What his Sub Chapter V?
Subchapter V of the United States Bankruptcy Code is a vital component of the bankruptcy laws, specifically designed to facilitate the reorganization of small business debtors. Enacted as part of the Small Business Reorganization Act of 2019 (SBRA), Subchapter V offers a more streamlined and cost-effective bankruptcy process for eligible small businesses. This essay explores the key features and benefits of Subchapter V and its impact on small business bankruptcy.
Subchapter V is a substantial departure from traditional bankruptcy procedures, primarily Chapter 11 bankruptcy, which often proves too cumbersome and expensive for small businesses to navigate.

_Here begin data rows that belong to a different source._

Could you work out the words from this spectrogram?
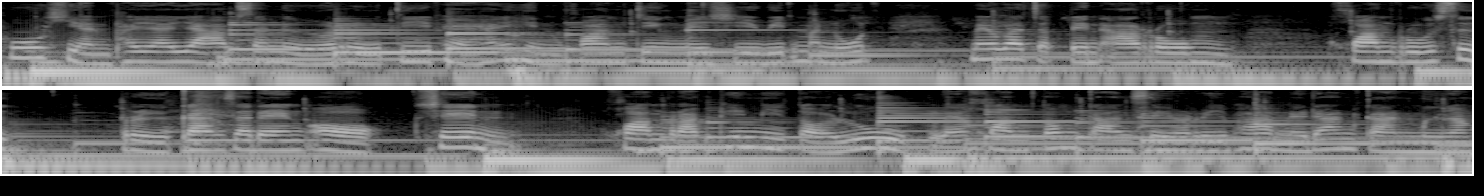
ผู้เขียนพยายามเสนอหรือตีแผ่ให้เห็นความจริงในชีวิตมนุษย์ ไม่ว่าจะเป็นอารมณ์ ความรู้สึก หรือการแสดงออก เช่นความรักที่มีต่อลูกและความต้องการเสรีภาพในด้านการเมือง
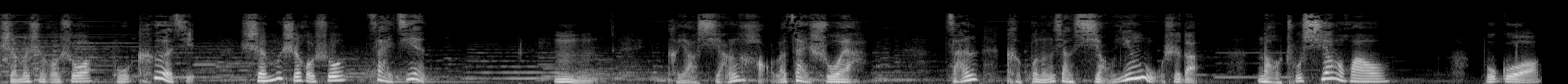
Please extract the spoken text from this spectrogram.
什么时候说“不客气”，什么时候说“再见”。嗯，可要想好了再说呀。咱可不能像小鹦鹉似的闹出笑话哦。不过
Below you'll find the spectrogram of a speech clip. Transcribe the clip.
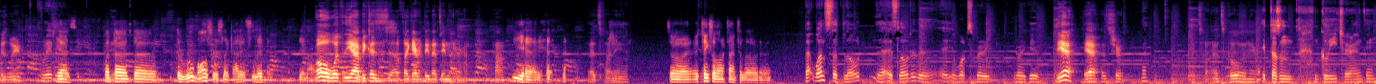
It was weird. Really? Yes. But the the the room also is like at its limit, you know. Oh, with, yeah, because of, like, everything that's in here. Huh. Yeah, yeah. That's funny. Yeah. So uh, it takes a long time to load. Uh, But once that load uh, is loaded, uh, it, it works very, very good. Yeah, yeah, that's true. Yeah. That's, fu- that's cool in here. It doesn't glitch or anything.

Small businesses, defined as those with total debts not exceeding $2,725,625, can opt for Subchapter V. This provision enables them to restructure their debts, maintain ownership and control of their business, and continue their operations.
One of the most significant advantages of Subchapter V is its expedited process. It streamlines the bankruptcy process by eliminating many of the complex and costly requirements typically associated with Chapter 11. Small businesses can access bankruptcy relief more efficiently and at a lower cost. The reduction of administrative expenses and the elimination of the requirement for a creditors' committee make it particularly accessible for businesses with limited resources.
Subchapter V also introduces new tools for debtors. It allows the debtor to propose a reorganization plan, which must be confirmed by the court within 90 days of filing. This expedited timeline helps small businesses swiftly regain financial stability and ensures that creditors receive repayment faster.
Another critical feature of Subchapter V is the appointment of a trustee. Unlike Chapter 11, where a trustee is typically seen as adversarial, in Subchapter V, the trustee's role is more facilitative. The trustee assists in the development of a consensual reorganization plan, encouraging collaboration between the debtor and creditors, rather than imposing an external agenda.
Furthermore, Subchapter V promotes more favorable treatment of certain creditors, such as those holding personal guarantees. It allows for the modification of residential mortgages, making it easier for business owners to address their personal liabilities while restructuring business debts.
In conclusion, Subchapter V of the Bankruptcy Code is a significant step forward in supporting the financial recovery of small businesses. By offering a simplified, cost-effective, and expeditious bankruptcy process, it empowers small business debtors to reorganize their financial affairs, maintain control, and continue their operations. This is especially important in light of the economic challenges faced by small businesses, as it provides them with a viable path to overcome financial difficulties and emerge stronger. Subchapter V stands as a testament to the government's commitment to nurturing entrepreneurship and small business resilience in the United States.